» **What needs to be done**
Please write out the full listing beneath this line exactly, skipping its images.

» **Data provided**
※

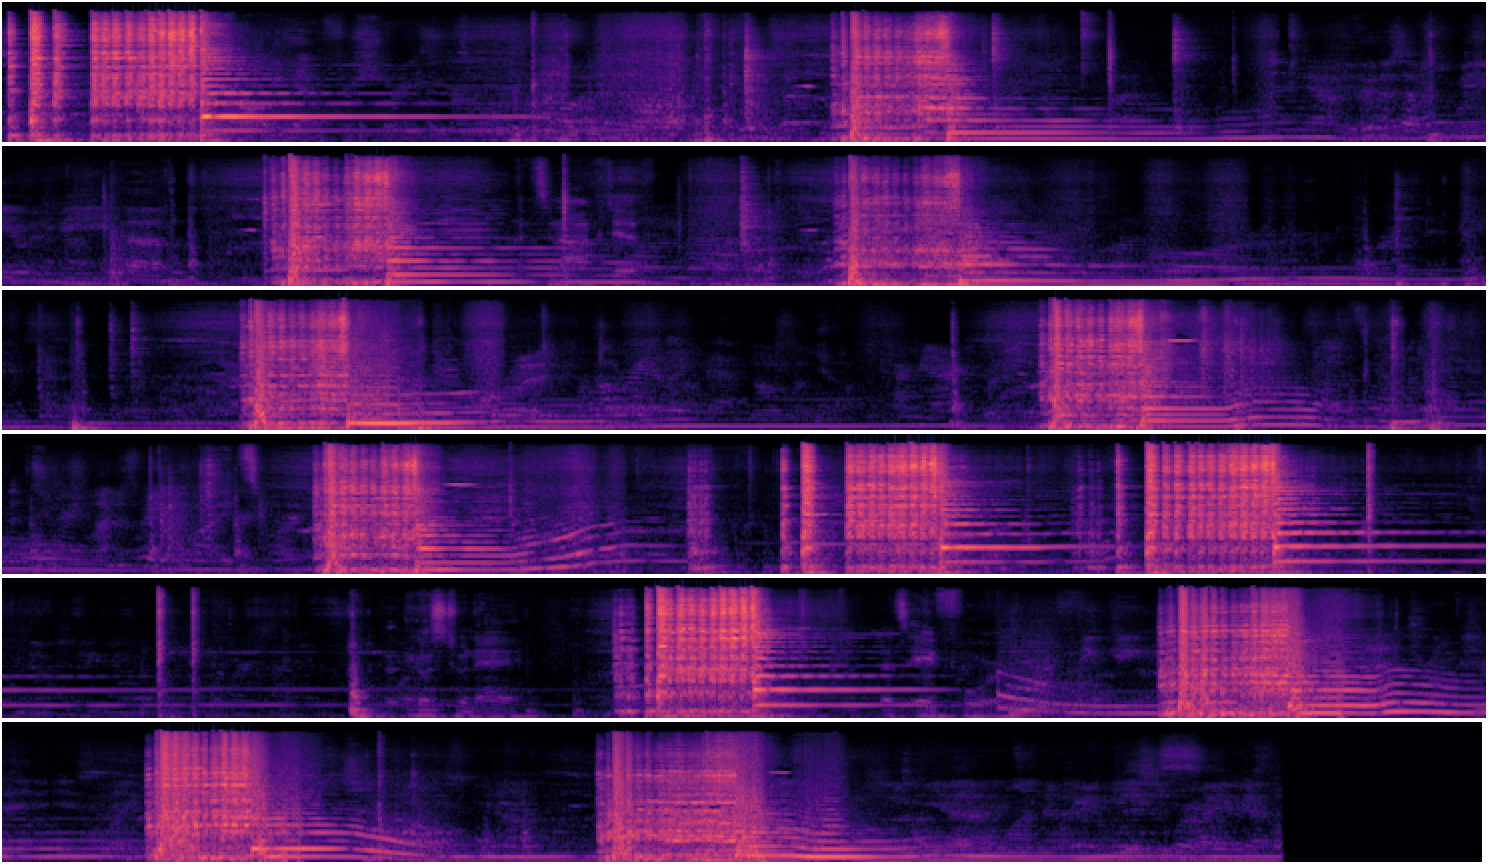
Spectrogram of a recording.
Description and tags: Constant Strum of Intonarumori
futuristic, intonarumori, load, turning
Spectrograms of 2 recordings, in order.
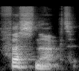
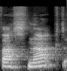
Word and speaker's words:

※

» **Answer for this exercise**
Spectrogram of a recording.
Description and tags: Constant Strum of Intonarumori
futuristic, intonarumori, load, turning
Spectrograms of 2 recordings, in order.
Word and speaker's words:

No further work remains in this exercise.